What you will do
Would you please set down the entries below exactly as shown?

──────── Given entries

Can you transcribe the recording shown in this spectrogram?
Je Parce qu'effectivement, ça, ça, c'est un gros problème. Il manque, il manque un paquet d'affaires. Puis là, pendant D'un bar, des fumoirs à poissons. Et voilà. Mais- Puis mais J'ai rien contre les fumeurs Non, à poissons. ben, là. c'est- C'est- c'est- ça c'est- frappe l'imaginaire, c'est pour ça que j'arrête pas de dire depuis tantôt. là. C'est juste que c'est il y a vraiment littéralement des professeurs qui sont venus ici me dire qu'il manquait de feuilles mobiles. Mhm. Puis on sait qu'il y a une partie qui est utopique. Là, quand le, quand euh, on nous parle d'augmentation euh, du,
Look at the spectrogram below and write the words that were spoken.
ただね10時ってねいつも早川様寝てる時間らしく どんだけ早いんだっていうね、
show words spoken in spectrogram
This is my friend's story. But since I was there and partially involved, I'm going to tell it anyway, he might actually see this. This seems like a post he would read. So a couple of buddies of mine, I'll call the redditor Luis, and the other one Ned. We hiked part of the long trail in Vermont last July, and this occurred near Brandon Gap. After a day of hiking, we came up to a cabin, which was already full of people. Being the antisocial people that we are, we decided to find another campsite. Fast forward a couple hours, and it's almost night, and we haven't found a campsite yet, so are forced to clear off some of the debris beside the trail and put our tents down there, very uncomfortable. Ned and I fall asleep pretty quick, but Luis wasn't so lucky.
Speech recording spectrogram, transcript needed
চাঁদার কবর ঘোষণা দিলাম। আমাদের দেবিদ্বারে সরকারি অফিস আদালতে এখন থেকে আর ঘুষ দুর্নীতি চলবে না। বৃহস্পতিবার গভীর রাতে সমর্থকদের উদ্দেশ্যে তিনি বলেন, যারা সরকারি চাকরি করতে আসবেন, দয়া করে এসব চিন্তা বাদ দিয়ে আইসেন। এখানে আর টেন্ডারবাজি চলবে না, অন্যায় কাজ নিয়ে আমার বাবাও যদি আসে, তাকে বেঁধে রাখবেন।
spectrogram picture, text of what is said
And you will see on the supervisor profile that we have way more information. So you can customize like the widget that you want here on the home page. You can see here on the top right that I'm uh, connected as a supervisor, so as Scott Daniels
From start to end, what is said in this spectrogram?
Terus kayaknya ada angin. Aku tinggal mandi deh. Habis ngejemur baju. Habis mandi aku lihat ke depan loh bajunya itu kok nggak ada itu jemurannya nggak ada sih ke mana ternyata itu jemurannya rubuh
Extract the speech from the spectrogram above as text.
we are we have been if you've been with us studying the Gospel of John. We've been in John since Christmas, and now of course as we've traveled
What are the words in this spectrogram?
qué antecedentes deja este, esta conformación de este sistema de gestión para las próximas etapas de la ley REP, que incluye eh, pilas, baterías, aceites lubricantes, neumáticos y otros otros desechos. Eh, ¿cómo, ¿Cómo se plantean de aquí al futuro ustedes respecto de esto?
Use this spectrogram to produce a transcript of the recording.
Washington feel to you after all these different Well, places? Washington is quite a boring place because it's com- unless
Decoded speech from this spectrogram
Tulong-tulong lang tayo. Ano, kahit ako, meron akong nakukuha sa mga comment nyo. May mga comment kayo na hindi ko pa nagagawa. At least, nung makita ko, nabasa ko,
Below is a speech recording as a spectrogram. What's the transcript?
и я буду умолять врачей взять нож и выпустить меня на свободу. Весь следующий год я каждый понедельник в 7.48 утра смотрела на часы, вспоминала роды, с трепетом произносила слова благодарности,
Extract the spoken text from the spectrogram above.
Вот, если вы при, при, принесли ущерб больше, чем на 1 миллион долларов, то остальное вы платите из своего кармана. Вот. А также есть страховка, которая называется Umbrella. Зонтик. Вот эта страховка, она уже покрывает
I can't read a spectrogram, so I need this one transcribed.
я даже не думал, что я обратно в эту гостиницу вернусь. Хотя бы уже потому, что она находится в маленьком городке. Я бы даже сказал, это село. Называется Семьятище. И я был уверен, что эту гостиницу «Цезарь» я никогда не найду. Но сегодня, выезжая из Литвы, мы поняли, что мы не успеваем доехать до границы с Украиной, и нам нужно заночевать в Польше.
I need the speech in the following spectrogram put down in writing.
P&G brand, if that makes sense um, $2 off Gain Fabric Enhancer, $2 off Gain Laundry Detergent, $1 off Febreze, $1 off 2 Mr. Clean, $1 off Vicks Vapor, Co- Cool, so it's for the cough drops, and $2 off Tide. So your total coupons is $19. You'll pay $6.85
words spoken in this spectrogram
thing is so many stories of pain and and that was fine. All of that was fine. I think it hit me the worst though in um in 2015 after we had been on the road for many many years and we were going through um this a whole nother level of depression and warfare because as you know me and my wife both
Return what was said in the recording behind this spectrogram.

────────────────

Solution to the exercise
Can you transcribe the recording shown in this spectrogram?
Je Parce qu'effectivement, ça, ça, c'est un gros problème. Il manque, il manque un paquet d'affaires. Puis là, pendant D'un bar, des fumoirs à poissons. Et voilà. Mais- Puis mais J'ai rien contre les fumeurs Non, à poissons. ben, là. c'est- C'est- c'est- ça c'est- frappe l'imaginaire, c'est pour ça que j'arrête pas de dire depuis tantôt. là. C'est juste que c'est il y a vraiment littéralement des professeurs qui sont venus ici me dire qu'il manquait de feuilles mobiles. Mhm. Puis on sait qu'il y a une partie qui est utopique. Là, quand le, quand euh, on nous parle d'augmentation euh, du,
Look at the spectrogram below and write the words that were spoken.
ただね10時ってねいつも早川様寝てる時間らしく どんだけ早いんだっていうね、
show words spoken in spectrogram
This is my friend's story. But since I was there and partially involved, I'm going to tell it anyway, he might actually see this. This seems like a post he would read. So a couple of buddies of mine, I'll call the redditor Luis, and the other one Ned. We hiked part of the long trail in Vermont last July, and this occurred near Brandon Gap. After a day of hiking, we came up to a cabin, which was already full of people. Being the antisocial people that we are, we decided to find another campsite. Fast forward a couple hours, and it's almost night, and we haven't found a campsite yet, so are forced to clear off some of the debris beside the trail and put our tents down there, very uncomfortable. Ned and I fall asleep pretty quick, but Luis wasn't so lucky.
Speech recording spectrogram, transcript needed
চাঁদার কবর ঘোষণা দিলাম। আমাদের দেবিদ্বারে সরকারি অফিস আদালতে এখন থেকে আর ঘুষ দুর্নীতি চলবে না। বৃহস্পতিবার গভীর রাতে সমর্থকদের উদ্দেশ্যে তিনি বলেন, যারা সরকারি চাকরি করতে আসবেন, দয়া করে এসব চিন্তা বাদ দিয়ে আইসেন। এখানে আর টেন্ডারবাজি চলবে না, অন্যায় কাজ নিয়ে আমার বাবাও যদি আসে, তাকে বেঁধে রাখবেন।
spectrogram picture, text of what is said
And you will see on the supervisor profile that we have way more information. So you can customize like the widget that you want here on the home page. You can see here on the top right that I'm uh, connected as a supervisor, so as Scott Daniels
From start to end, what is said in this spectrogram?
Terus kayaknya ada angin. Aku tinggal mandi deh. Habis ngejemur baju. Habis mandi aku lihat ke depan loh bajunya itu kok nggak ada itu jemurannya nggak ada sih ke mana ternyata itu jemurannya rubuh
Extract the speech from the spectrogram above as text.
we are we have been if you've been with us studying the Gospel of John. We've been in John since Christmas, and now of course as we've traveled
What are the words in this spectrogram?
qué antecedentes deja este, esta conformación de este sistema de gestión para las próximas etapas de la ley REP, que incluye eh, pilas, baterías, aceites lubricantes, neumáticos y otros otros desechos. Eh, ¿cómo, ¿Cómo se plantean de aquí al futuro ustedes respecto de esto?
Use this spectrogram to produce a transcript of the recording.
Washington feel to you after all these different Well, places? Washington is quite a boring place because it's com- unless
Decoded speech from this spectrogram
Tulong-tulong lang tayo. Ano, kahit ako, meron akong nakukuha sa mga comment nyo. May mga comment kayo na hindi ko pa nagagawa. At least, nung makita ko, nabasa ko,
Below is a speech recording as a spectrogram. What's the transcript?
и я буду умолять врачей взять нож и выпустить меня на свободу. Весь следующий год я каждый понедельник в 7.48 утра смотрела на часы, вспоминала роды, с трепетом произносила слова благодарности,
Extract the spoken text from the spectrogram above.
Вот, если вы при, при, принесли ущерб больше, чем на 1 миллион долларов, то остальное вы платите из своего кармана. Вот. А также есть страховка, которая называется Umbrella. Зонтик. Вот эта страховка, она уже покрывает
I can't read a spectrogram, so I need this one transcribed.
я даже не думал, что я обратно в эту гостиницу вернусь. Хотя бы уже потому, что она находится в маленьком городке. Я бы даже сказал, это село. Называется Семьятище. И я был уверен, что эту гостиницу «Цезарь» я никогда не найду. Но сегодня, выезжая из Литвы, мы поняли, что мы не успеваем доехать до границы с Украиной, и нам нужно заночевать в Польше.
I need the speech in the following spectrogram put down in writing.
P&G brand, if that makes sense um, $2 off Gain Fabric Enhancer, $2 off Gain Laundry Detergent, $1 off Febreze, $1 off 2 Mr. Clean, $1 off Vicks Vapor, Co- Cool, so it's for the cough drops, and $2 off Tide. So your total coupons is $19. You'll pay $6.85
words spoken in this spectrogram
thing is so many stories of pain and and that was fine. All of that was fine. I think it hit me the worst though in um in 2015 after we had been on the road for many many years and we were going through um this a whole nother level of depression and warfare because as you know me and my wife both
Return what was said in the recording behind this spectrogram.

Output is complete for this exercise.